But the story really shines, we see a conflicted Darth Malgus and new perspectives from the both the Sith and Jedi orders...everything from personal relationships to politics. The best dichotomy comes from Malgus and Jedi Aryn Leneer...both have their alter ego's crack through and makes you teh reader/listener identify with real emotional conflicts between what is good and evil.
For the first time in a long time, I wanted a SW story to last longer as all teh charcters were so compelling and drew me in. Highlly recommended.
The most enjoyable aspect of this audio version was the layered sound effects and music (although sometimes repetitive) that accompanied the narration and sometimes even set the pace for the moment on hand.
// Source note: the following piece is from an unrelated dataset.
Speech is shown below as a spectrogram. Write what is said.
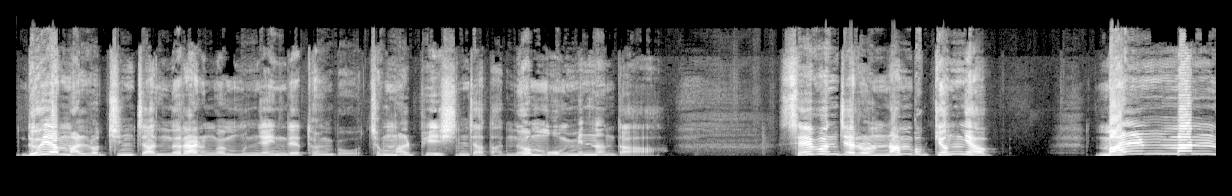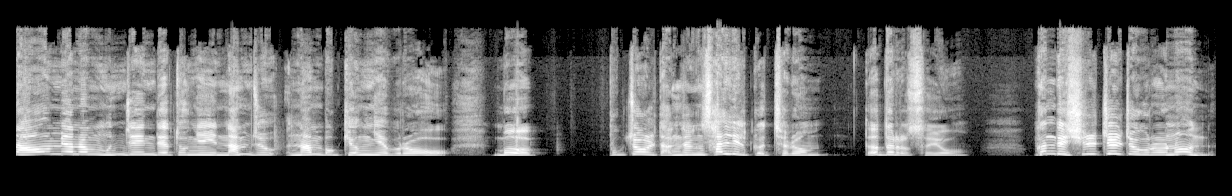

A few 'scenes' actually felt like the listener was imeressed in the action with blaster bolts, explosions, lightsabers clashing, and ambient sounds about.
Narrator Marc Thompson was decent overall, but some of the voices like Han and Ben were downright annoying. Ben especially so, as he sounded like a whiny little nerf-herder throughout most of the book. And Han's voice couldn't be taken seriously by me which detracted me from getting involved with his character.
While a neat addition to audio books, the often 're-used' sound effects, music scores. and few quirky voice impersenations lend this 3 stars in my opinion. And then begs the question "Why do certains actions call for a sound effect in one chapter, but not another" making the sounds therefor inconsistent throughout.
My biggest problem with 'Omen' is the fact that nothing real important seemed to happen....at all. The story focuses mostly around Luke & Ben in one prong and Han & Leia in another...with a few other threads that seem to drag out with no real impact. Ben & Luke's story seems oddly remiscient of what they did the last time...just substitute the names of those they interact with....boring. Han & Leia stay closer to home, trying to resemble a family with their grandaughter, and Jaina and Jag go on a date. No other meaningful characters are introduced or fleshed out.
The most interesting aspect happened near the beginning when another Jedi appears to go mad...but nothing really becomes of this either, other than..once again...(get ready)...public sentiment begins to mistrust the Jedi. Really? Again? Come on...get original.
Oh, and there's a 'mysterious' dark presence in the force....again.
I think you can skip this book and move to the next without missing much,
Report Inappropriate Content
If you find this review inappropriate and think it should be removed from our site, let us know. This report will be reviewed by Audible and we will take appropriate action.